The next step is to frequency translate the analytic signal to zero frequency–shift it to the left by Hz:
Then to compute the basic complex envelope signal, decimate this frequency-shifted signal by two. The result is shown in the lower plot of Figure 1. By keeping track of the signal-processing steps, I can compute the correct values of frequency with which to label the x-axis.
But let’s get to the connection to CSP by looking at the spectral correlation function for each of the signals in Figure 1 (the original real-valued IF signal, the analytic signal, and the complex-envelope signal). I’ve estimated the non-conjugate and conjugate spectral correlation functions for each of these signals and plotted them as surfaces in my usual style:
We don’t need to retain all the spectral components for positive frequencies when we create the analytic signal. We can focus on any subset, such as a much more narrow band of frequencies that contain the energy of a signal or signals of interest.
For example, we can retain MHz of bandwidth centered at MHz instead of MHz centered at MHz as in Figure 1. Notice that I’m choosing a center frequency that does not exactly coincide with the center frequency of the BPSK signal ( MHz). This choice of a center frequency for analytic-signal creation, and therefore for the frequency shift in creating the complex-envelope signal from the analytic signal, will result in the BPSK signal appearing at a smallish frequency offset from zero in the final complex envelope. This is the origin of the carrier offset frequency we’ve discussed elsewhere. The resulting sequence of PSD estimates is shown in Figure 5.
The spectral correlation function for the intermediate-frequency signal with PSD shown in the upper plot of Figure 5 is the same as that for Figure 1, so we show only the spectral correlation functions for the analytic signal and complex envelope next:
I’ve plotted the spectral correlation surfaces for the two complex envelopes as if the center frequency for the data is zero, but scaled the frequency and cycle frequency axes using the actual sampling rate. With this style of plotting, the absolute IF frequency for the BPSK signal in the original IF data is lost. But if desired you can add it back into the appropriate axes for the plots if desired. For the non-conjugate surface in Figure 7, we know that corresponds to a physical frequency of MHz, because that’s the center frequency we used to shift the analytic signal. So we would add MHz to the shown -axis values, which would put the center frequency for the BPSK signal at MHz, which we know is correct. Similarly, for the conjugate surface in Figure 7, we would add MHz to the cycle-frequency axis, which would place the doubled-carrier feature at MHz, which is also correct for our BPSK signal with carrier frequency of MHz.

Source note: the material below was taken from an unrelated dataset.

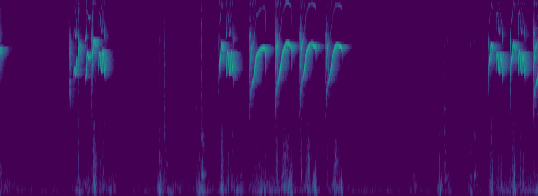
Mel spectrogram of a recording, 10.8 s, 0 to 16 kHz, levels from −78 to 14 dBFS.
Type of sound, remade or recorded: recorded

Significance of Complex Envelopes in CSP
Most signal processors (meaning people, not devices) use complex-valued data because it is a convenient way to represent an actual RF signal, which is real-valued, without having to use a high sample rate as would be dictated by the carrier frequency of the RF signal. The drawback in CSP is that we then need to consider two kinds of spectral correlation function to fully relate the cyclostationarity of the complex envelope to the cyclostationarity of the real RF signal. This is explained in some detail in the post on conjugation configurations.